WORK ITEM: Using the data that follows, state the number of lines holding the word "speaker", and give no other output.
┄┄┄┄┄┄┄┄┄┄
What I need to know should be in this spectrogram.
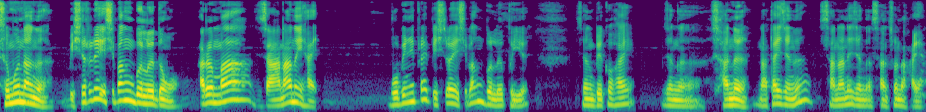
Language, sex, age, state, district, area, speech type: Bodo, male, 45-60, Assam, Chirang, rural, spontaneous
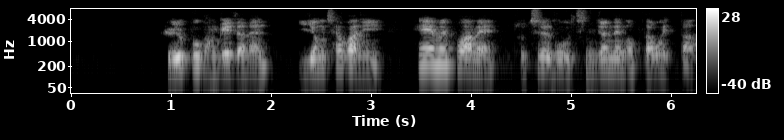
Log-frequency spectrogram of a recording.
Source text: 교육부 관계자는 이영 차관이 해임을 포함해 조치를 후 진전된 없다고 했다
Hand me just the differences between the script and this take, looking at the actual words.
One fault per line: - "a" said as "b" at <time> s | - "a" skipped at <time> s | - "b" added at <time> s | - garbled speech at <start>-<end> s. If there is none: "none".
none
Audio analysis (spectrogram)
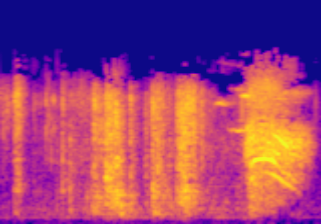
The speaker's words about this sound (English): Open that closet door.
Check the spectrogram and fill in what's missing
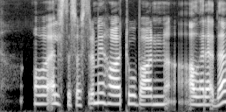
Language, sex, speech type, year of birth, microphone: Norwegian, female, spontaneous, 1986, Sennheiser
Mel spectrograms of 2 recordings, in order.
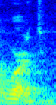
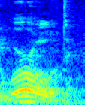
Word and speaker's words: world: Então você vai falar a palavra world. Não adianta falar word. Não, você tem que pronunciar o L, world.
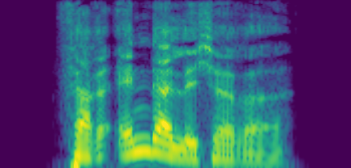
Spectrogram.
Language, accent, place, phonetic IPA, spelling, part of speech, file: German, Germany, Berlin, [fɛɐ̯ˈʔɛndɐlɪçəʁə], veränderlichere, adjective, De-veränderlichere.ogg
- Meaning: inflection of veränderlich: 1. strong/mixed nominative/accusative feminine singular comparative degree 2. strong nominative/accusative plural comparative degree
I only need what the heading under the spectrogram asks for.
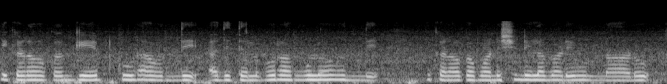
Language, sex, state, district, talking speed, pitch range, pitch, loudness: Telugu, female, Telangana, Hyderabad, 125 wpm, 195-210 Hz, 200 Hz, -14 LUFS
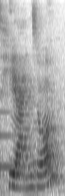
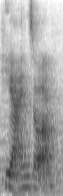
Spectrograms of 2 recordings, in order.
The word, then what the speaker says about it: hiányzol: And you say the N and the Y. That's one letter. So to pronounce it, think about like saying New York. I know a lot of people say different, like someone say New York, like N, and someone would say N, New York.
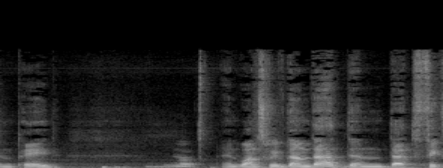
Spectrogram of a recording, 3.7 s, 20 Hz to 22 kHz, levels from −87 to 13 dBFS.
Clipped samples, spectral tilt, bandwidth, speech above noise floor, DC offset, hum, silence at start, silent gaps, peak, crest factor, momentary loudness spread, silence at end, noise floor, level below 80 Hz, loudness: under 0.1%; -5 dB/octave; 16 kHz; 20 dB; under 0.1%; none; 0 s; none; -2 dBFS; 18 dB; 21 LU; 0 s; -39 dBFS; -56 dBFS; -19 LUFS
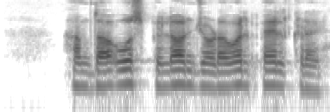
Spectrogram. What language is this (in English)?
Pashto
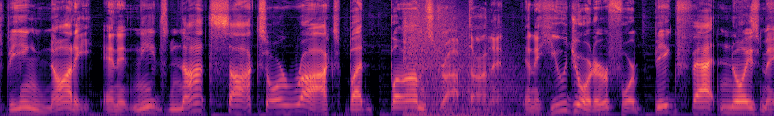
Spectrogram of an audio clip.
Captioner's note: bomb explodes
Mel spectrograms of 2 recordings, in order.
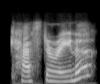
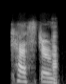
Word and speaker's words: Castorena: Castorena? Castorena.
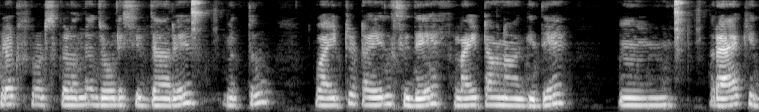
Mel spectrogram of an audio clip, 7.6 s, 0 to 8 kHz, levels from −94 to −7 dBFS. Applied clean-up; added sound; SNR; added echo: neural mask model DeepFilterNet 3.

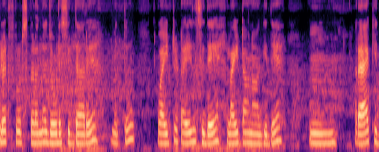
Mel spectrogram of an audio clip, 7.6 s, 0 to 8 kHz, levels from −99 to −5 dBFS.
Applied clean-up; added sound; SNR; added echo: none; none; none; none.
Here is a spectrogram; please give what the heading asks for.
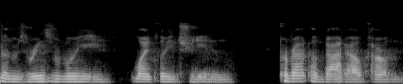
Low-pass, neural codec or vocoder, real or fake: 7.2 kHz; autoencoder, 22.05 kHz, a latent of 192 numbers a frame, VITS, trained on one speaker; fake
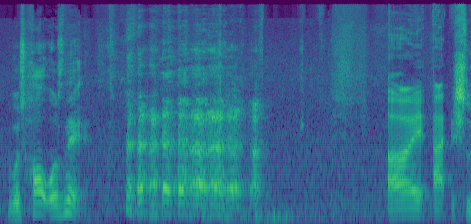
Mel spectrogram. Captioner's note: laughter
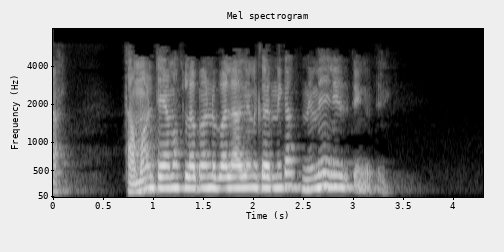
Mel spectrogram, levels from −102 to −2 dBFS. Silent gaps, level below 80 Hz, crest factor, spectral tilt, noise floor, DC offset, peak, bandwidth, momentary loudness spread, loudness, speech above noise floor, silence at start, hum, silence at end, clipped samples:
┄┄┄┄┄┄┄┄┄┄
EXERCISE OUTPUT: 5